Check every line of the data for the string "speech" and copy the ones that have it.

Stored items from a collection
************

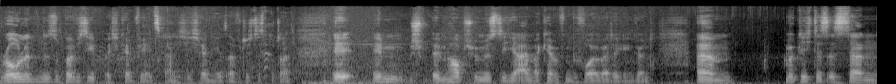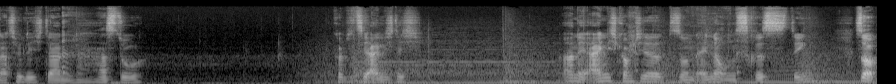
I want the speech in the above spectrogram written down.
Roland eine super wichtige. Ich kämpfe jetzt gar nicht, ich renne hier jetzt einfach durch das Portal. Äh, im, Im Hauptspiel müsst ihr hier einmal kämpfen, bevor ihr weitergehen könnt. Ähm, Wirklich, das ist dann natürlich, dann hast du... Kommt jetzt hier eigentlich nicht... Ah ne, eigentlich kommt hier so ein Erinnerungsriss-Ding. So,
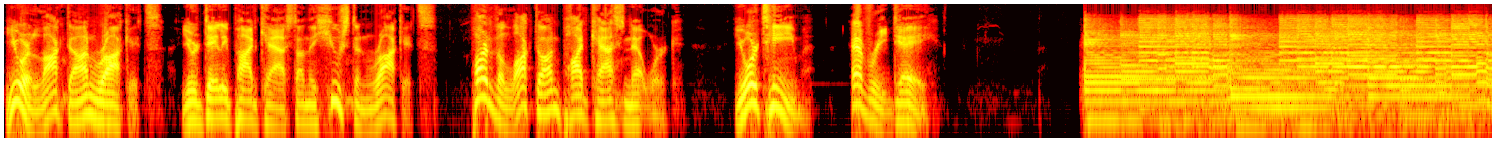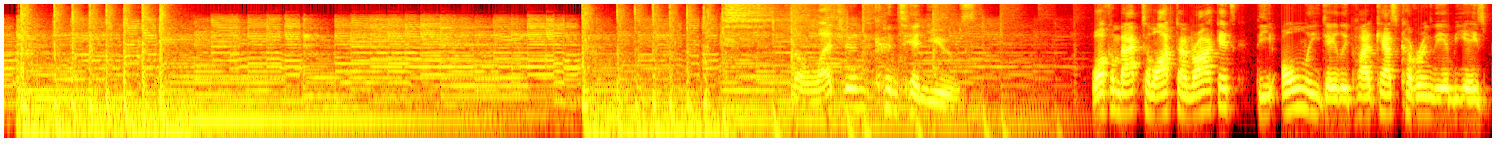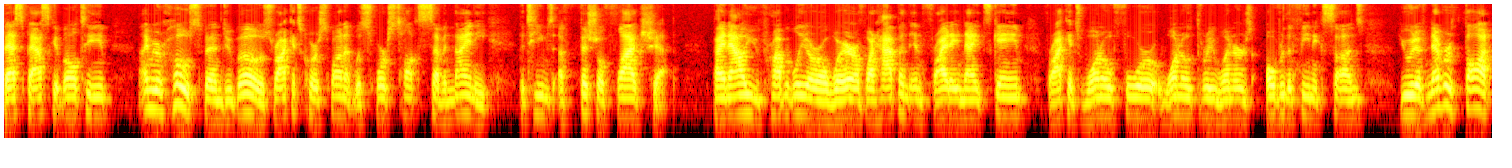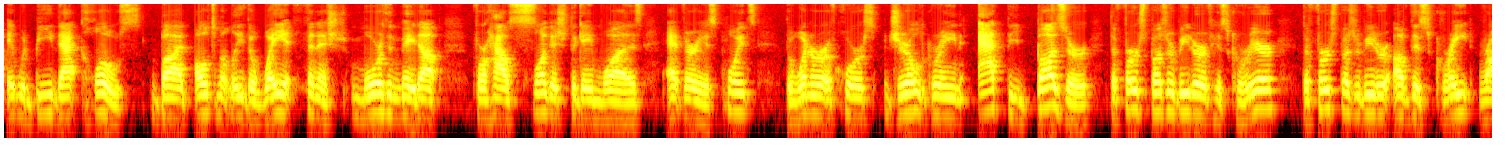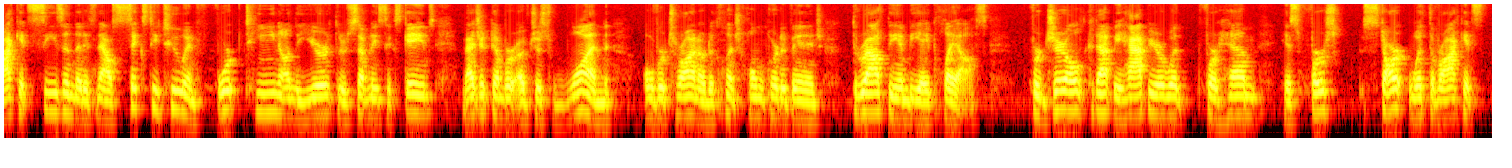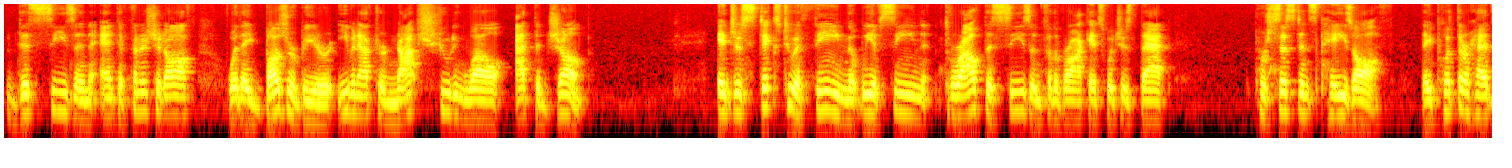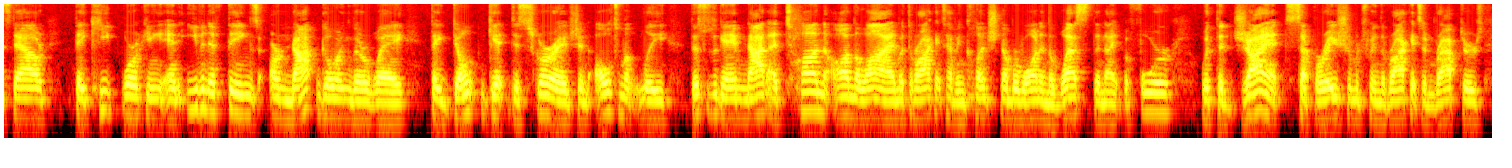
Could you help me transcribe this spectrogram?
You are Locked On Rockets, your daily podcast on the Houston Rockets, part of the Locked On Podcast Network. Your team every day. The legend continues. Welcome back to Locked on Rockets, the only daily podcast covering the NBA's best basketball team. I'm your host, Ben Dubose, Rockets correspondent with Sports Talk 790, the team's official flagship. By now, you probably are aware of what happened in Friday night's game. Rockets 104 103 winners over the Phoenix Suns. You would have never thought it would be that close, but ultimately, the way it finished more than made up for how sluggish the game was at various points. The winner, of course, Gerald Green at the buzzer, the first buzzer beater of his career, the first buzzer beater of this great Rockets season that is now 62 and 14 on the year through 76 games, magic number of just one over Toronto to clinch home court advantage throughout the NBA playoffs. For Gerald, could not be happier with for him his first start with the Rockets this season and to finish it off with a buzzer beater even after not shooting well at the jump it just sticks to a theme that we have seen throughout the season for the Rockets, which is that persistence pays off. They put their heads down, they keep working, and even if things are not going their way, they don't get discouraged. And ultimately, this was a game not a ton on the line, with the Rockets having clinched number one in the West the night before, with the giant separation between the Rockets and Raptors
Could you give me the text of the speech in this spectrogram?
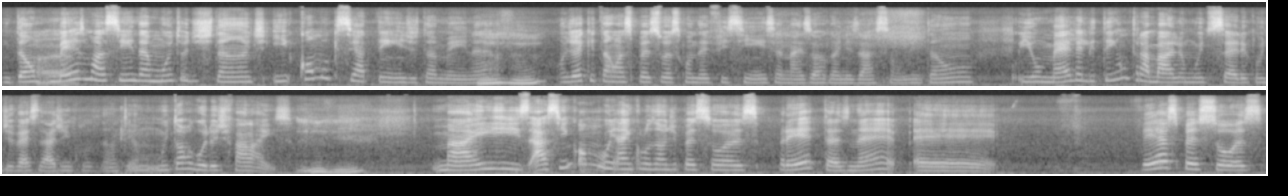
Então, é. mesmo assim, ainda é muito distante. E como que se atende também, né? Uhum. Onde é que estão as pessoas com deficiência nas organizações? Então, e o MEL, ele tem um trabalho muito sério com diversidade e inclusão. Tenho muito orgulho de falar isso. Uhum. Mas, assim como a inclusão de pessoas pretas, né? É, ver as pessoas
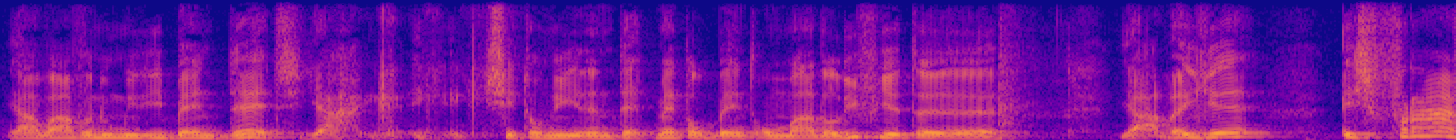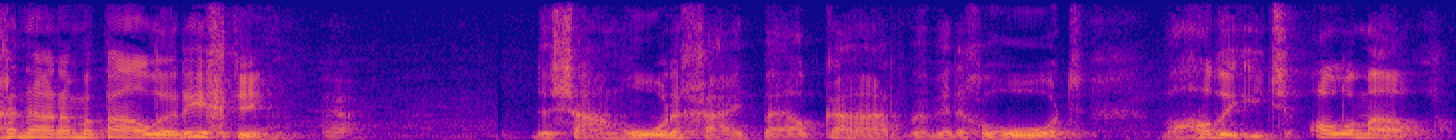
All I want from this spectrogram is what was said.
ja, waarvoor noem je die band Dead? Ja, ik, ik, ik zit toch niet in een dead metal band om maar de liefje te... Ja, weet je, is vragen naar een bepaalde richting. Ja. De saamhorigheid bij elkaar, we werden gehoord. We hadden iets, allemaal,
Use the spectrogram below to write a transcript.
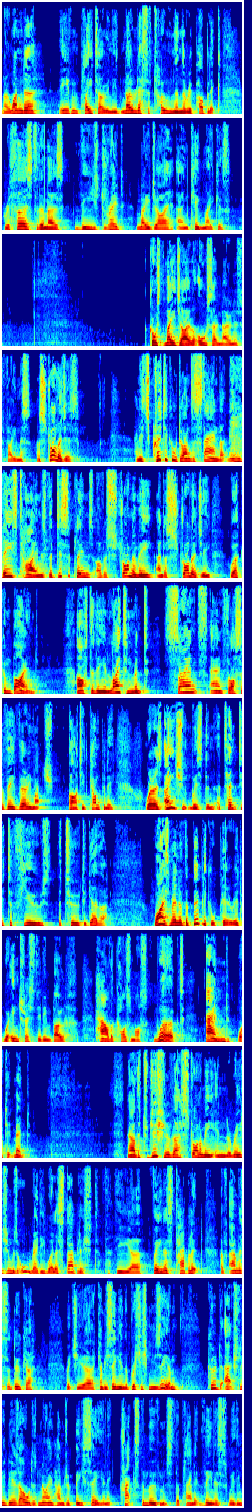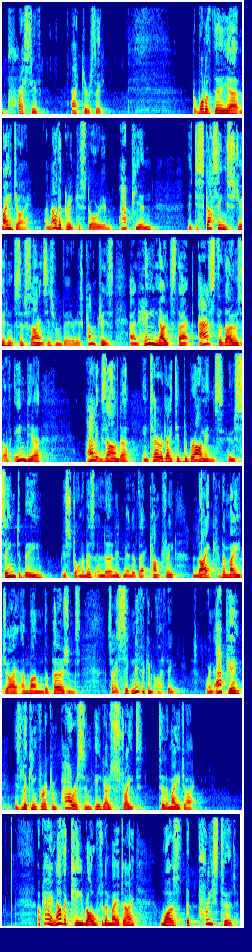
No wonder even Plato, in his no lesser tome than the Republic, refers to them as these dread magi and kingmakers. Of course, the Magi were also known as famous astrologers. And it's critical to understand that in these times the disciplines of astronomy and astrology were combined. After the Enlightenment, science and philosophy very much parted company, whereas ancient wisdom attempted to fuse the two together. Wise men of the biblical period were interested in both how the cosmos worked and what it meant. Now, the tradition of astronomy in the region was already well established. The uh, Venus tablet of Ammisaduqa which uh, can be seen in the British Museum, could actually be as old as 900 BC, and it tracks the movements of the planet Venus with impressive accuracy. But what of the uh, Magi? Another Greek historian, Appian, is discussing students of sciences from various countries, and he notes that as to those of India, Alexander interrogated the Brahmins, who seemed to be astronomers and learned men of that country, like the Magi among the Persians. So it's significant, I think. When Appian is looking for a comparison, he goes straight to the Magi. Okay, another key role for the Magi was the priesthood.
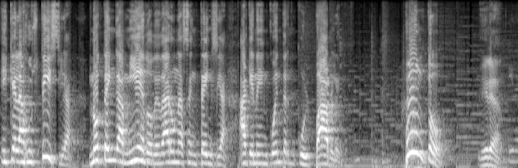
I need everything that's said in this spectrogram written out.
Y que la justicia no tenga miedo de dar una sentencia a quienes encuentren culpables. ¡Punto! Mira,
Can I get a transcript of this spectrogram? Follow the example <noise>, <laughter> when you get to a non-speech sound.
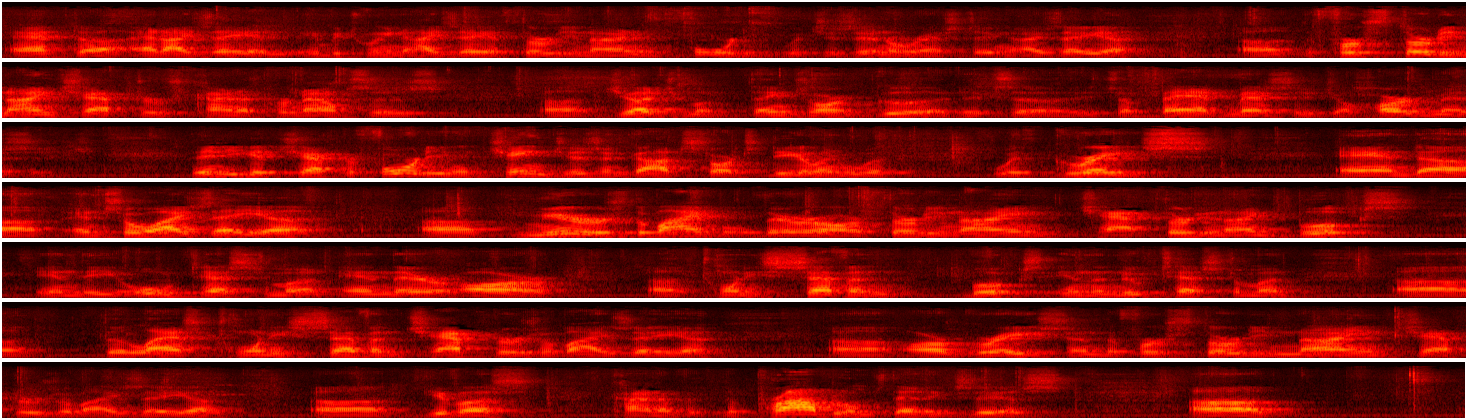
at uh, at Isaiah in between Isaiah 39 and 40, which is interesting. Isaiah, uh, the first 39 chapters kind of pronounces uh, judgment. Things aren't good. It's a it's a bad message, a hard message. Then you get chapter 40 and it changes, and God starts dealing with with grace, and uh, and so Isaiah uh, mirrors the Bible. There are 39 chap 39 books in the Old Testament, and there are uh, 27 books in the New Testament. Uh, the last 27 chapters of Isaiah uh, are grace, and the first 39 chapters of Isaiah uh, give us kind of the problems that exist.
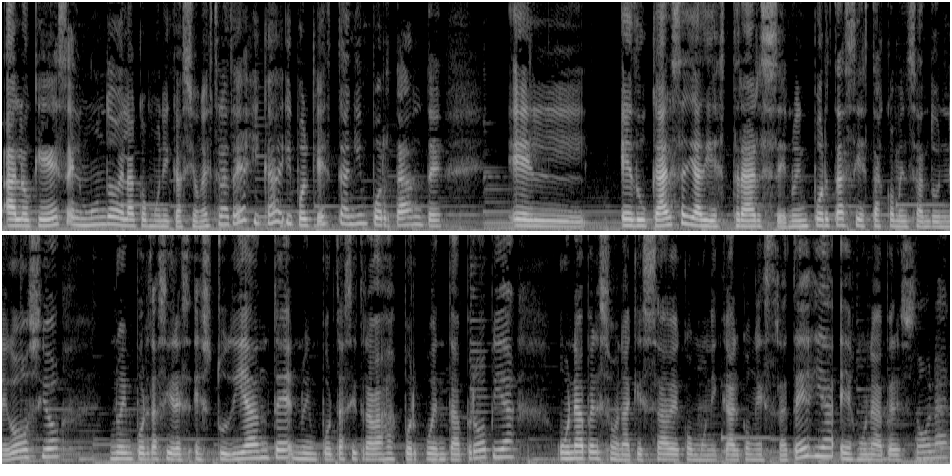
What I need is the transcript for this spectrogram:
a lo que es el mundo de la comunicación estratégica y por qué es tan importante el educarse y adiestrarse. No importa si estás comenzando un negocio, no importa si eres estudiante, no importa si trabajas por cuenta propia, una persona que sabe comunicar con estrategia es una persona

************

▶ **EXERCISE SOLUTION**:
I want the speech in the above spectrogram written down.
Could you give me the text of the speech in this spectrogram?
Can I get a transcript of this spectrogram? Follow the example <noise>, <laughter> when you get to a non-speech sound.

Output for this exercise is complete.